The Complexity Conundrum: MBA business-speak a source..?

Here is an extract from an article that makes so much more sense than does the modern business-speak that I must confess to “understanding” and using! In my defence can I say that I hear it as a foreign language, interpret it and, on occasion, respond in that language ONLY to make myself understood.

On refection that last statement isn’t actually true! Sometimes I respond in this alien language to test the range of vocabulary and/or actual (useful) knowledge of the other person. Once the façade starts to crack good old (BS free) down-to-earth English can have the impact of a WMD…**BOOM**…get the contract or “I’ll get my coat and leave you with your (bruised) ego”!!!

…”The strange thing about my utter lack of education in management was that it didn’t seem to matter. As a principal and founding partner of a consulting firm that eventually grew to 600 employees, I interviewed, hired, and worked alongside hundreds of business-school graduates, and the impression I formed of the M.B.A. experience was that it involved taking two years out of your life and going deeply into debt, all for the sake of learning how to keep a straight face while using phrases like “out-of-the-box thinking,” “win-win situation,” and “core competencies.” When it came to picking teammates, I generally held out higher hopes for those individuals who had used their university years to learn about something other than business administration”…

This is THE question that grabbed my attention…and how! Are MBA programs up to the challenge of developing leaders who can manage complexity well? via The Complexity Conundrum – BusinessWeek. Unfortunately there just wasn’t enough space for my full response. So, here is the unabridged, unedited, version: Put simply…”NO”. Of course I am not in a position to pre-judge every MBA course BUT, on the basis that Academics cannot agree on a common la … Read More

via Get “fit for randomness” [with Ontonix UK]

Updated: What was Machiavelli talking about?

I make NO APOLOGY for re-blogging one of my own posts and a pretty recent one at that!

I wanted to add Japan to the list of unforeseen events and to re-pose (if that isn’t just a word I have made up) the question: what can we, sensibly, “take for granted” or should we always expect and prepare for the unexpected?

What was Machiavelli talking about? Image via Wikipedia   Or is it really important to know? Because many of his words are so profound that they transcend disciplines, scenarios and centuries! “…in its beginning it is easy to cure, but hard to recognise; whereas, after a time, not having been detected and treated at the first, it becomes easy to recognise but impossible to cure.” – Niccolo Machiavelli If I had attributed the statement to: a respected Economist on the subject o … Read More

via Get “fit for randomness” [with Ontonix UK]

Randomness: Nassim Taleb and my blog…a VERY proud moment

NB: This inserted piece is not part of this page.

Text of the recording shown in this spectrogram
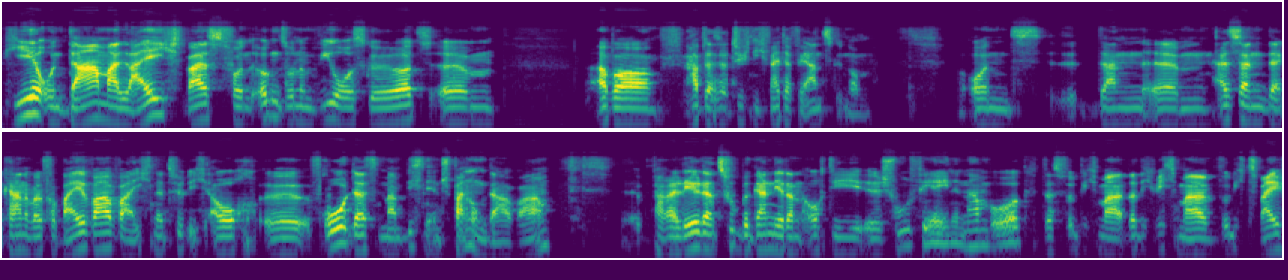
hier und da mal leicht was von irgendeinem so Virus gehört, ähm, aber habe das natürlich nicht weiter für ernst genommen. Und dann, ähm, als dann der Karneval vorbei war, war ich natürlich auch äh, froh, dass mal ein bisschen Entspannung da war parallel dazu begannen ja dann auch die äh, Schulferien in Hamburg. Das wirklich mal, dass ich richtig mal wirklich zwei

How sad am I, to revel in the fact that, when someone searches “managing randomness”, there is NNT’s homepage then mine!?


I have put so much effort into communicating a message about the reality of randomness and the impact of complexity that it is a matter of great pride to me that we are even in the same ballpark…sad, in the eyes of some (I know) but, for all our sake’s I hope that the message that we (and my colleagues at Ontonix, globally) are promoting has real merit and offers hope in an area where other Academics, Politicians and Practitioners say they want to gain understanding but have been too busy pursuing their own agendas!